When I decided to leave teaching, I wasn’t exactly sure what to do, and teaching English online was actually something that I began to do as a temporary source of income whilst I thought about what I really wanted to do. However, as I took on more students I began to find a greater interest in the world of 1to1 online English tutoring, and here I am, over three years later.
Whilst it certainly hasn’t been easy and the global pandemic made travelling completely impossible until relatively recently, I am now doing what I wanted to do, working for myself, and travelling. As I write this now, I am in Sarajevo.
I will make a longer post about Sarajevo – I really like it here. As for this week’s post, I just wanted to update my current situation as someone who works remotely and has no real base or single location where I live.
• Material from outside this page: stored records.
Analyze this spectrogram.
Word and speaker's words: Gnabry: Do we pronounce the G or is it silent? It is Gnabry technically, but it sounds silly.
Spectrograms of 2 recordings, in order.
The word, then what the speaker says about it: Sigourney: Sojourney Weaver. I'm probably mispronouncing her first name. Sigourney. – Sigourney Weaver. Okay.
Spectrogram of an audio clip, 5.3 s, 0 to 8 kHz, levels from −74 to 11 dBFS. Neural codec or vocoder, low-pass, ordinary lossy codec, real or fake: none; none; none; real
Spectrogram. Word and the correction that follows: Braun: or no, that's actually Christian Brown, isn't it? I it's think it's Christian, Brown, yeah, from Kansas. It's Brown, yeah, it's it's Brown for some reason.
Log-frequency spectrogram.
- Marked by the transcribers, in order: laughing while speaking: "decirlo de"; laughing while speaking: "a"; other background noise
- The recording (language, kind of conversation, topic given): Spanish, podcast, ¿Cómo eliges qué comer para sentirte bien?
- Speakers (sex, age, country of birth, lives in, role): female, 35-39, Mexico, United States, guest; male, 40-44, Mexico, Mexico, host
I am from the UK, but I did not spend my entire childhood there. My parents live in two separate parts of the country, I have friends in different cities, and have made new ones abroad. I don’t have a great desire to be in the UK, and I’m not sure which part of the country I would really see myself living. The other thing is that it really doesn’t make financial sense to live in the UK when I don’t have a job that is located there.
I like being in different places, month to month, it suits me.
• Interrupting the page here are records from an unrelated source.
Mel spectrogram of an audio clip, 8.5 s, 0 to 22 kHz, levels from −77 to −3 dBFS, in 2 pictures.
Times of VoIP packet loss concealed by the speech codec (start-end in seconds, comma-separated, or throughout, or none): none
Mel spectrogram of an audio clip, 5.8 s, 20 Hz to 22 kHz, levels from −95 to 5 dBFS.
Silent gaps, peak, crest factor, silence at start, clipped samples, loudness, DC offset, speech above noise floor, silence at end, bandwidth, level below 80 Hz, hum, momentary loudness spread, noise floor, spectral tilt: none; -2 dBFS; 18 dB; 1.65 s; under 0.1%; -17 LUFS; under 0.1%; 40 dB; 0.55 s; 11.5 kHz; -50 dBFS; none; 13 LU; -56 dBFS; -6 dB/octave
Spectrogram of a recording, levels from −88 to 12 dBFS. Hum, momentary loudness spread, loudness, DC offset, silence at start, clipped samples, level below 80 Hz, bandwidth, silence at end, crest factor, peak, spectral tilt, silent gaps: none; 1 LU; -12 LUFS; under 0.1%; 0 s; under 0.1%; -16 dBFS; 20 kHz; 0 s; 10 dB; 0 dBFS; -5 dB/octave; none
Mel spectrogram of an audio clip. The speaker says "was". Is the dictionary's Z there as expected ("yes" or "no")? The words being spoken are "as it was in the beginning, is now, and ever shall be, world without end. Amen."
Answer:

Building a routine can sometimes be a challenge when I’m moving around. Travel plans sometimes dictate my schedule, and getting from A to B can be expensive or complicated sometimes. Moving from city to city can make habits and routines feel more difficult to form, but I think these are small compromises for me; I have always found routine difficult and so travelling doesn’t really make a difference to me.
So here I am in Sarajevo, enjoying sunsets, and working as if nothing is different at all. Such is the benefit of remote working.
Is it easy? Not really. Is it what I want to do? Yes. Is my life perfect? Far from it.
I still live by most of the same limitations that most people live by, I just am not invested geographically. I don’t have a mortgage or long-term rent contract or a physical job to turn up for. That doesn’t mean I can go anywhere. I am still limited by what I can afford and where is sensible to go.
I can’t afford expensive cities or expensive flights every month, but I am lucky that I have found a good number of locations that are very nice and cheaper than the UK. For the time being, I will stick to these locations, but in the future, I hope to remove this limitation, and open up the rest of the world to myself to visit, and work from.
As for now, I offer a warm greeting from Sarajevo.
Does your job allow you to travel?
Have you ever thought about working fully remotely?
If you could work anywhere in the world, would you stay where you are, move somewhere new, or move around?
Do you have recommendations for places I should visit next?